For our first test, we wanted to grab the step counts of various periods of time ranging from one hour to one month. Core Motion can’t be compared on time periods longer than a month since that data is only reliably stored for a week in the M7 or M8 coprocessors. With Core Motion, we found the results turned out to be linear. Adjusting the time range didn’t impact the amount of time the query took to complete. (Each test was run 100 times each per device, and the results were averaged.) While each device varied, all queries within the same device returned at about the same rate.
With HealthKit, we used a statistics query to gather steps data. We also had the additional ability to query for data older than a week, since HealthKit conveniently stores this for apps and users.
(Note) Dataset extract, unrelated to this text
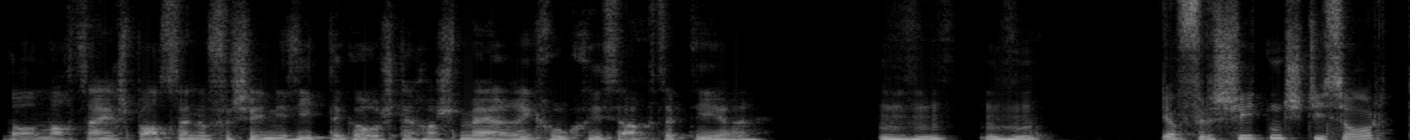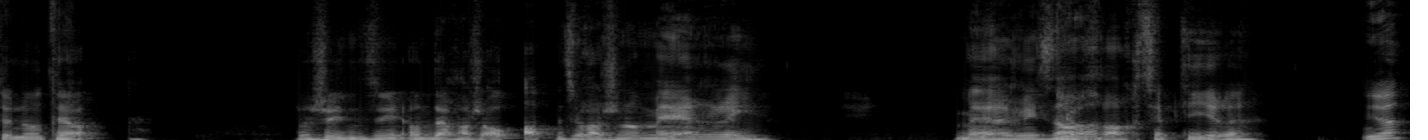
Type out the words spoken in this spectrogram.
Da macht es eigentlich Spaß, wenn du auf verschiedene Seiten gehst, dann kannst du mehrere Cookies akzeptieren. Mhm, mhm. Ja, verschiedenste Sorten, oder? Ja. Verschiedene. Und dann kannst du ab und zu kannst du noch mehrere, mehrere Sachen Ja. akzeptieren. Ja.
The further back we went, the longer it took to fetch data—unlike Core Motion. In addition, we noted that the more steps the device had recorded, the longer the query took to return. Core Motion has a clear advantage in fetching data in this instance, provided your query takes place within the past week. Otherwise, developers have no choice but to use HealthKit.
App example #2: an application that reports steps from time A to time B, broken into quantities of C time intervals
Next, we experimented by asking the frameworks to retrieve step amounts between a range, while also breaking them down into interval amounts. This would allow a developer to create an application to track step counts every 30 minutes for the previous day. Core Motion doesn’t include methods for this out of the box, but developers can create their own logic to break up a time period into segments and query the motion coprocessor for this range. In the example referenced above, we queried Core Motion 48 times to retrieve every 30-minute interval in a 24 hour period. With these queries, we started to notice a slowdown, but the results still return quickly enough for the user interface to respond smoothly.
HealthKit has built-in support to make this type of query with
HKStatisticsCollectionQueries. This is where we started to notice a more dramatic delay in the results returned. This kind of behavior cannot be avoided, so developers need to be careful when refining their queries and updating the interface. Some of our advanced HealthKit queries took over a minute on certain devices—the user experience would be severely degraded by a blocked user interface for this length of time.
One interesting piece of information we found is that the less time a device has been using iOS 8 and storing health data, the quicker HealthKit responds. This matches up with the slowdown of Apple’s Health app mentioned earlier. The iPhone 6 (B) was a new device that had only been in use for two weeks. The iPhone 6 Plus (A) and iPhone 6 (B) were devices that have not been used often. In contrast, both iPhones 5s and the iPhone 6 (A) were used nearly every day since the release of iOS 8, and the slowdown in fetching data became drastic.
HealthKit is a powerful framework, but may not always be the best choice in all scenarios for optimizing step counters in iOS. When tracking anything aside from steps, distance, or stairs, developers will need to use HealthKit. For measuring any of those three items from the M7 or M8 coprocessor, Core Motion is the optimal route—unless developers want to specifically use another data source, connect to a wearable device, or access data older than seven days. The processor will always be lightning quick compared to accessing the Health datastore. The performance of more complicated HealthKit queries can drastically change the performance of an application. Steps is a unique health data type—it’s unlikely that anything else in HealthKit will come close to storing the same number of records. By understanding the performance differences and implications of HealthKit and Core Motion, developers can optimize their apps for the best and worst case scenarios to create the greatest experience for everyone.